Dataset excerpts:
◇ ◇ ◇
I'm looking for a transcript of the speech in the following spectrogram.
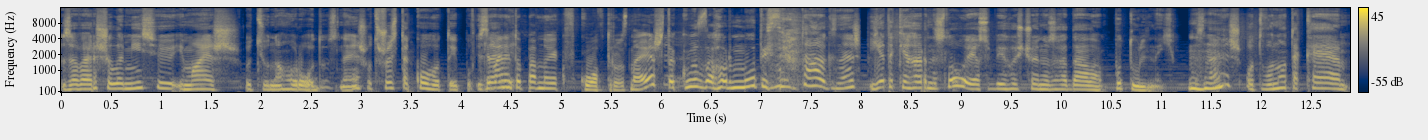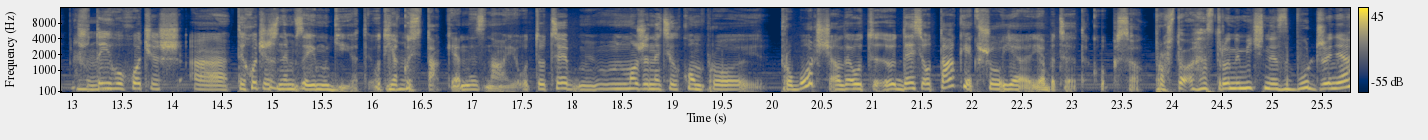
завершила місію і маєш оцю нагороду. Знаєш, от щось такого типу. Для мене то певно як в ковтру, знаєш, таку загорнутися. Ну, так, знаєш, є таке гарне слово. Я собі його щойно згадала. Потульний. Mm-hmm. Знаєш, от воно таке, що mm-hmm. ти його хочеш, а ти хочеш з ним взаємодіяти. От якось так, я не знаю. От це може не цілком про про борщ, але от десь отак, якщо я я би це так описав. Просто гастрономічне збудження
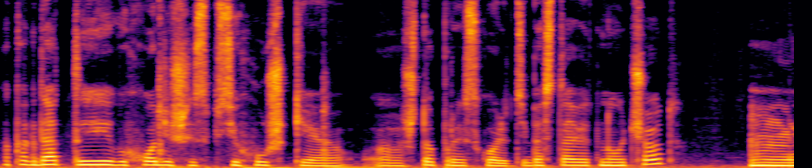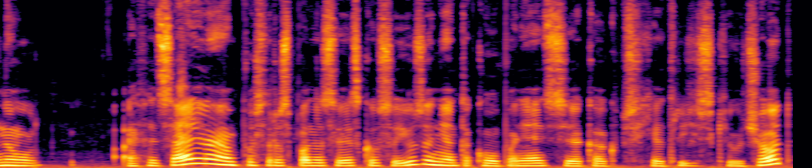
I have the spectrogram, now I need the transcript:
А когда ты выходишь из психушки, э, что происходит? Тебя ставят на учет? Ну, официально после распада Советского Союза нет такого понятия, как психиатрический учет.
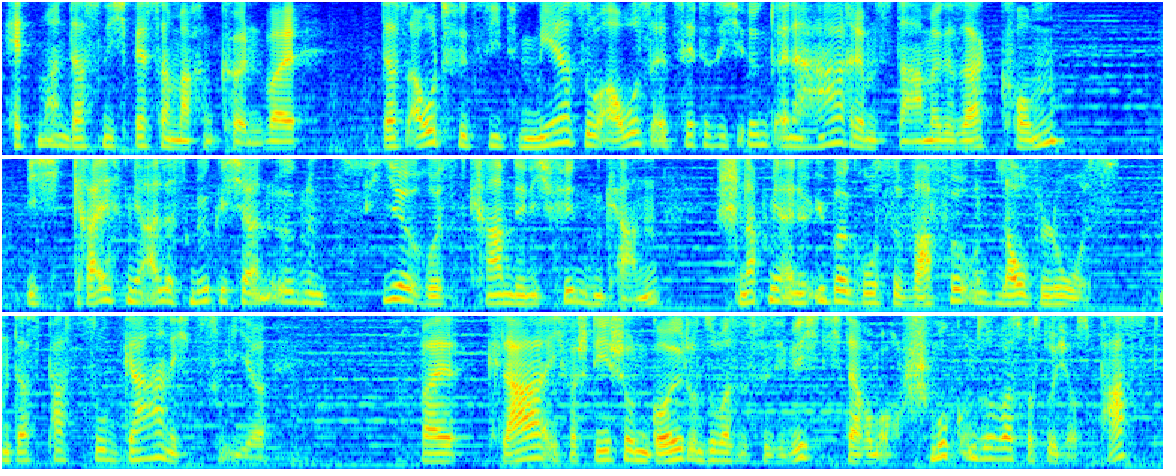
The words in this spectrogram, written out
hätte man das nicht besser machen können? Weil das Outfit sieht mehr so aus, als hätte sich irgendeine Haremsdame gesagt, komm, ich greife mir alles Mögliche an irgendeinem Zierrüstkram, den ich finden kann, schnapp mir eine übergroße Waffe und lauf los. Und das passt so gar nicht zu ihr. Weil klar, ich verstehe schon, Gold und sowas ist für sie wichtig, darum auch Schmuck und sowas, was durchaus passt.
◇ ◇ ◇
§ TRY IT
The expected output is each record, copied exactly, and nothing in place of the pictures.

§ WRITTEN RESPONSE
I'm looking for a transcript of the speech in the following spectrogram.
завершила місію і маєш оцю нагороду. Знаєш, от щось такого типу. Для мене то певно як в ковтру, знаєш, таку загорнутися. Ну, так, знаєш, є таке гарне слово. Я собі його щойно згадала. Потульний. Mm-hmm. Знаєш, от воно таке, що mm-hmm. ти його хочеш, а ти хочеш з ним взаємодіяти. От якось так, я не знаю. От це може не цілком про про борщ, але от десь отак, якщо я я би це так описав. Просто гастрономічне збудження
I have the spectrogram, now I need the transcript:
А когда ты выходишь из психушки, э, что происходит? Тебя ставят на учет? Ну, официально после распада Советского Союза нет такого понятия, как психиатрический учет.
The words in this spectrogram, written out
hätte man das nicht besser machen können? Weil das Outfit sieht mehr so aus, als hätte sich irgendeine Haremsdame gesagt, komm, ich greife mir alles Mögliche an irgendeinem Zierrüstkram, den ich finden kann, schnapp mir eine übergroße Waffe und lauf los. Und das passt so gar nicht zu ihr. Weil klar, ich verstehe schon, Gold und sowas ist für sie wichtig, darum auch Schmuck und sowas, was durchaus passt.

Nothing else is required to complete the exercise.